- **DESCRIPTION OF THE TASK**: Pictures aside, write every record out again word for word.

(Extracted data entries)
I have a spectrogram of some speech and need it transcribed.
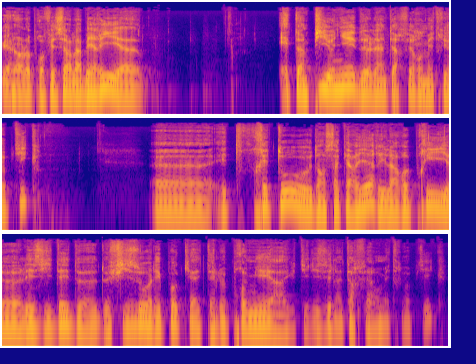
Oui, alors le professeur Laberry euh, est un pionnier de l'interférométrie optique. Euh, et très tôt dans sa carrière, il a repris euh, les idées de, de Fizeau à l'époque, qui a été le premier à utiliser l'interférométrie optique.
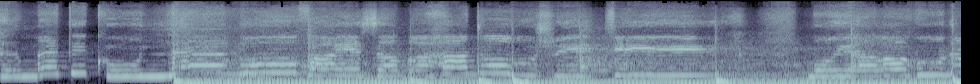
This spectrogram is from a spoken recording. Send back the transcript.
Герметику не буває забагато у житті. Моя лагуна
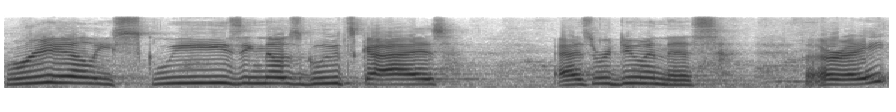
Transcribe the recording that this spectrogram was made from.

- **OUTPUT BELOW**:
I have a spectrogram of some speech and need it transcribed.
Oui, alors le professeur Laberry euh, est un pionnier de l'interférométrie optique. Euh, et très tôt dans sa carrière, il a repris euh, les idées de, de Fizeau à l'époque, qui a été le premier à utiliser l'interférométrie optique.
This spectrogram is from a spoken recording. Send back the transcript.
Герметику не буває забагато у житті. Моя лагуна
Transcribe the recording that this spectrogram was made from.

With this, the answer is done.